Where the line containing "This spectrogram shows" appears below, begin there and reproduce each line exactly through the last one, omitting pictures.

** Opening The records block **

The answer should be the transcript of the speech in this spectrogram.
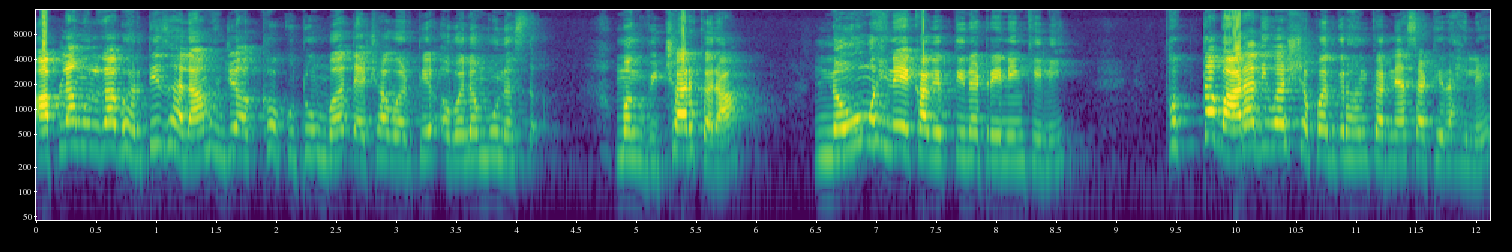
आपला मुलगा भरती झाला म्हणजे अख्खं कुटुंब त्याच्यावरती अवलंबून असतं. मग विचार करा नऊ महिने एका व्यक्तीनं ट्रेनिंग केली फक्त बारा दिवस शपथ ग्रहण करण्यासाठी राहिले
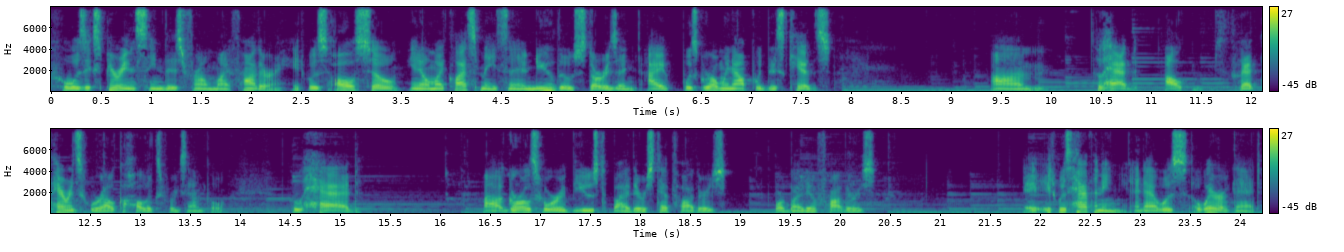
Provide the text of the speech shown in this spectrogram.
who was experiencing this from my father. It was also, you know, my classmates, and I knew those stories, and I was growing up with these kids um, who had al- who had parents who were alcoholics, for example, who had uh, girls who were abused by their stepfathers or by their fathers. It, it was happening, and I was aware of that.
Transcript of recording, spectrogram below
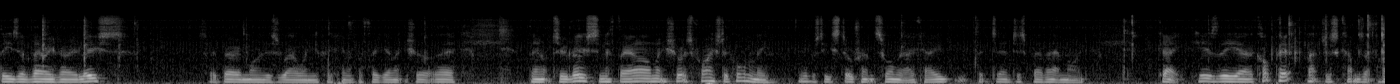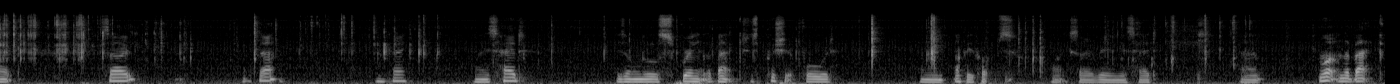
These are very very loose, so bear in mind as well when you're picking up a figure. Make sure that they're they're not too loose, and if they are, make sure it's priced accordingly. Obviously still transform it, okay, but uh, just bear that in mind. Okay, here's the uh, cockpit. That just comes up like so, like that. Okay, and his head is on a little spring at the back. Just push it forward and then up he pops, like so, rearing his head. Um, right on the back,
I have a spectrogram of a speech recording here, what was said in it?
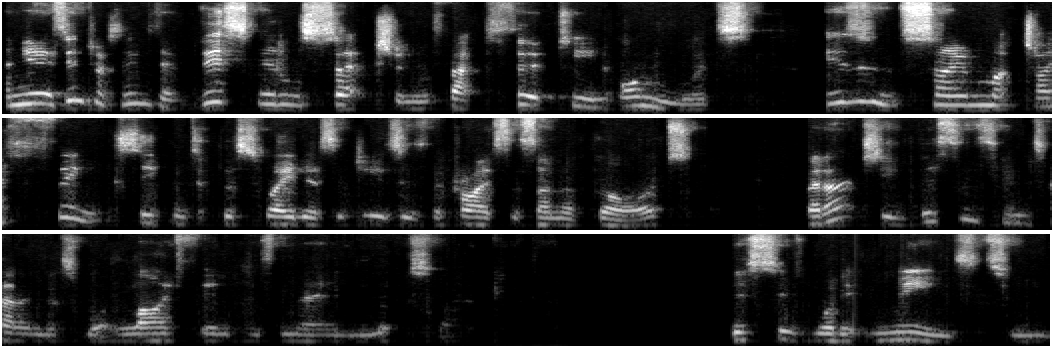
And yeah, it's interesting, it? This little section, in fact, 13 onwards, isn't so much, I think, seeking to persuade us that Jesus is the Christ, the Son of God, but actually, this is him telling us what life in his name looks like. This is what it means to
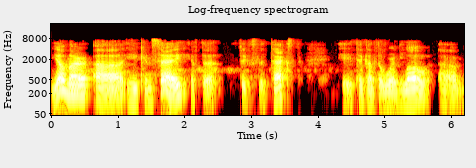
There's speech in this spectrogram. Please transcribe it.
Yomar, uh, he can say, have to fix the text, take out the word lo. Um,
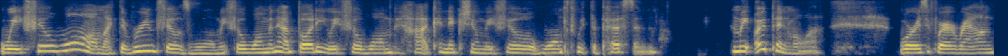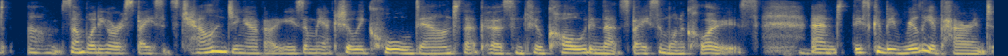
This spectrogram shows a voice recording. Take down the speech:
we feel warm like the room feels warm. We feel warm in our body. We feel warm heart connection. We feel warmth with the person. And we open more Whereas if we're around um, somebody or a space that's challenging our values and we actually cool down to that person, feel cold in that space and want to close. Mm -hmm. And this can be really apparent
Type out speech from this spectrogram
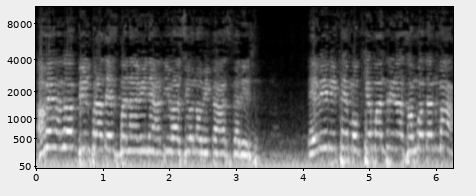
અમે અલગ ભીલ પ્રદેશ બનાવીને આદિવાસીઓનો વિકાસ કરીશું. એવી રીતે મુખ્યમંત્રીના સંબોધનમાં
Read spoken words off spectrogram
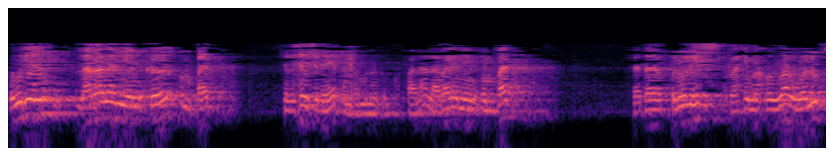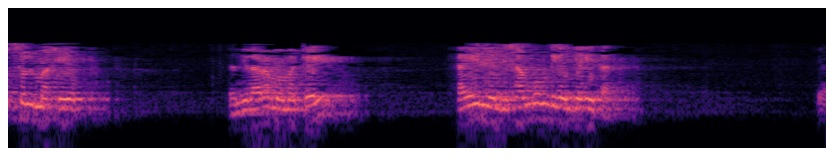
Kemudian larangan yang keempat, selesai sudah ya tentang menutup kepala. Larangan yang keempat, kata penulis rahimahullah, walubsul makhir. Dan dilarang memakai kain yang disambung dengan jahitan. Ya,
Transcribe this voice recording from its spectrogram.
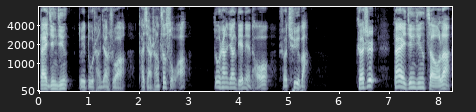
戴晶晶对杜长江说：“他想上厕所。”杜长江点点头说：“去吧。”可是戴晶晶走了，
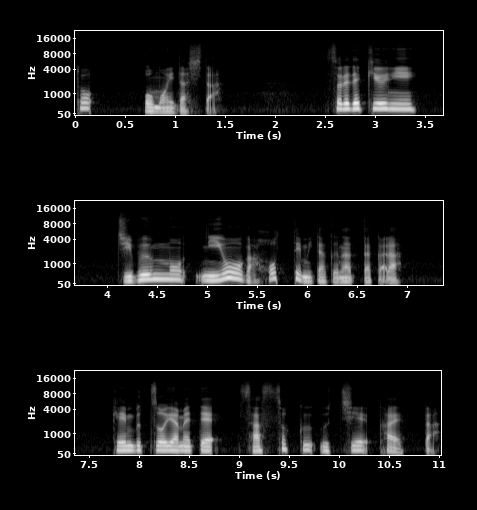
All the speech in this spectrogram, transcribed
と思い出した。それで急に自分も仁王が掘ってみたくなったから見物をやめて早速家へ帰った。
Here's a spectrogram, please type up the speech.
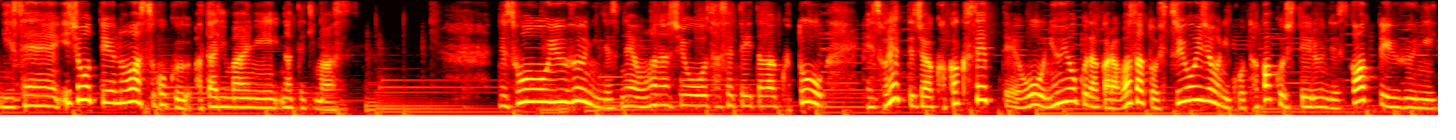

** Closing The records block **

_Answer to this problem:_
This spectrogram shows a voice recording. Take down the speech:
we feel warm like the room feels warm. We feel warm in our body. We feel warm heart connection. We feel warmth with the person. And we open more Whereas if we're around um, somebody or a space that's challenging our values and we actually cool down to that person, feel cold in that space and want to close. Mm -hmm. And this can be really apparent
Type out speech from this spectrogram
અમે અલગ ભીલ પ્રદેશ બનાવીને આદિવાસીઓનો વિકાસ કરીશું. એવી રીતે મુખ્યમંત્રીના સંબોધનમાં
Read spoken words off spectrogram
Kemudian larangan yang keempat, selesai sudah ya tentang menutup kepala. Larangan yang keempat, kata penulis rahimahullah, walubsul makhir. Dan dilarang memakai kain yang disambung dengan jahitan. Ya,
Transcribe this voice recording from its spectrogram.
戴晶晶对杜长江说：“他想上厕所。”杜长江点点头说：“去吧。”可是戴晶晶走了，
All the speech in this spectrogram, transcribed
と思い出した。それで急に自分も仁王が掘ってみたくなったから見物をやめて早速家へ帰った。
Here's a spectrogram, please type up the speech.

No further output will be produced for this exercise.